Course of Study
The Communication Studies curriculum integrates structure with student-guided choice to provide each student with a completely unique experience in the major. Students are offered a broad introduction to the communication studies discipline in the form of required “core” courses. These courses are designed to offer foundational training, and they should be completed during the first and second years. In addition to these, students choose upper-division courses from the available department offerings to complete the major. Students have opportunities for additional academic progressions through departmental curricular modules. These learning communities can be coordinated with both larger curricular plans and specific opportunities for research or civic participation.

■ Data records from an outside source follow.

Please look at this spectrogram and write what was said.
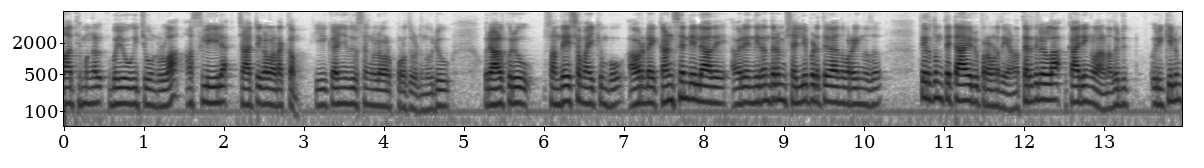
മാധ്യമങ്ങൾ ഉപയോഗിച്ചുകൊണ്ടുള്ള അശ്ലീല ചാറ്റുകളടക്കം ഈ കഴിഞ്ഞ ദിവസങ്ങളിൽ അവർ പുറത്തുവിടുന്നു. ഒരു ഒരാൾക്കൊരു സന്ദേശം അയക്കുമ്പോൾ അവരുടെ കൺസെന്റ് ഇല്ലാതെ അവരെ നിരന്തരം ശല്യപ്പെടുത്തുക എന്ന് പറയുന്നത് തീർത്തും തെറ്റായ ഒരു പ്രവണതയാണ്. അത്തരത്തിലുള്ള കാര്യങ്ങളാണ് അതൊരു ഒരിക്കലും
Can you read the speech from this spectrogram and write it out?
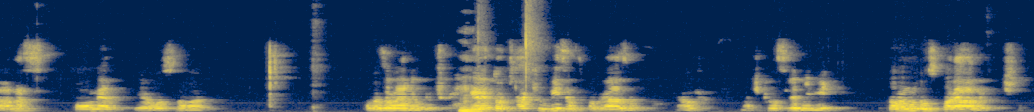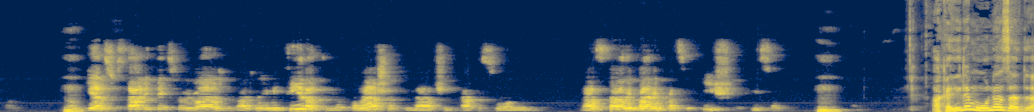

Communication Studies students work closely with their SoC academic advisor to develop a strategy for course selection and enrollment that best suits their intellectual and professional goals. Students who transfer into the program also find meetings with an academic advisor helpful in assuring timely completion of their degree programs.
Details about the requirements for completion of a Communication Studies major can be found on the Undergraduate Advising website.
First Year Seminars
Students who arrive at Northwestern with a Communication Studies major enroll in a first year seminar their fall quarter. These courses provide an introduction to a topic within the field of communication and allow students to develop close relationships with a member of faculty and other students in the major. Past seminar topics have included:
- Truth, Truthiness and Media
- Slum Cinema
- Media and the Human Sensoria
- How Media Frames Reality
- Visual Cultures
- Media as Business
- Images of Influence
Students transferring into the Communication Studies major after fall quarter should consult with their academic advisor to determine an appropriate course substitution for the First Year Seminar.
The Communication Studies Honors Program provides a special opportunity for advanced students to pursue an intellectual passion, acquire valuable research and writing skills, and complete their undergraduate career with distinction. Through guided development of an independent study research project, the student will produce a scholarly paper, laboratory research report, or other dedicated research project. This work provides a final opportunity to draw together the student’s distinctive set of courses and other academic experiences, and to strengthen applications for subsequent vocational preparation or placement.
The Honors Program begins in the spring quarter of junior year. Participating students also will take one Senior Honors Thesis credit during the following academic year, typically fall quarter. The project must be completed no later than spring quarter; students may finish at the end of winter quarter if they wish. During that time, students in the program will conduct their Honors project with the guidance of a faculty advisor. Final projects will be presented at the annual departmental Honors convocation, and those who complete the program successfully will be eligible to graduate with departmental honors.